1 Peter 5:8
Be sober, be vigilant; because your adversary the devil, as a roaring lion, walks about, seeking whom he may devour:
Peter may well have remembered the Lord's appeal to him and his companions in the garden of Gethsemane, "Could ye not watch with me one hour?' And his failure upon that occasion to exercise this virtue, connected as it was with the reproach of his Divine Friend, may well have deepened his sense of the importance of the Christian virtue which he in this passage inculcated upon his readers.
I. THE NEED FOR WATCHFULNESS.
1. The uncertainty of the future. No one can reckon upon events succeeding one another with even regularity, and therefore no one can make provision for time to come, and abandon himself to security and ease, assured that all things will continue as from the beginning. In our Lord's discourses we find frequent warnings of changes and catastrophes, accompanied by exhortations to vigilance.
2. The certainty that every man will be called upon, and that before very long, to appear before the Divine Judge, to give an account of the deeds done in the body. How important that that day should not come upon us unawares and find us unprepared!
3. The temptations to unfaithfulness and indolence which beset us from without. Whether Christians are vigilant or not, they may be sure the adversary of souls is upon the alert, and ready to take advantage of every opportunity of attacking us by force or seducing us by craft.
4. The frailty of our own nature is prone to concur with the enemy's activity in exposing us to spiritual danger. We have not only to watch against Satan, we have to watch against self.
II. THE METHODS AND SCOPE OF CHRISTIAN WATCHFULNESS. As the avenues by which danger approaches are many, it is necessary to set a guard against every one of them. More especially is it important:
1. To watch the thoughts. Out of the heart proceed evil thoughts and sins; accordingly the precept of inspiration is most appropriate, "Keep thy heart with all diligence; for out of it are the issues of life."
2. To watch the lips.

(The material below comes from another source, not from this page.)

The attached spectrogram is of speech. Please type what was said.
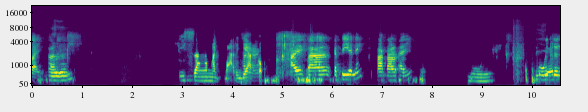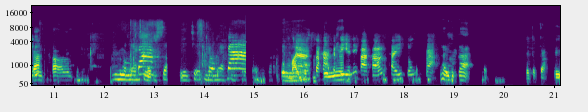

We are reminded by St. James that the tongue is a little member, but that it may be set on fire of hell. How much misery is caused by unbridled speech! - misery to the speaker himself, who regrets words spoken in sinful anger or passion of some other kind; misery to others, whose character may be blasted, whose usefulness may be crippled.
3. To watch the actions. It has been said that four-fifths of life consists of conduct. Certain it is that, unless the actions be watched, unless deeds of justice and mercy occupy the energies, all professions of religion are worthless. No man ought to be so confident of the stability and purity of his character as to deem himself exempt from the necessity of observing his conduct and consciously regulating it by the counsels of inspired wisdom.
III. THE MOTIVE TO WATCHFULNESS. The motive which will weigh most with the Christian will be the wish and authoritative command of his Lord. How deep an impression his frequent admonitions to spiritual vigilance produced upon his Church is apparent from the truly Christian names which were so frequently given or assumed by Christians; they took a pleasure in being called by such names as Gregory and Vigilantius, meaning "the Watcher." The Lord has said, "I say unto all, Watch!" "Watch and pray, lest ye enter into temptation!" - J.R.T.
Parallel VersesKJV: Be sober, be vigilant; because your adversary the devil, as a roaring lion, walketh about, seeking whom he may devour: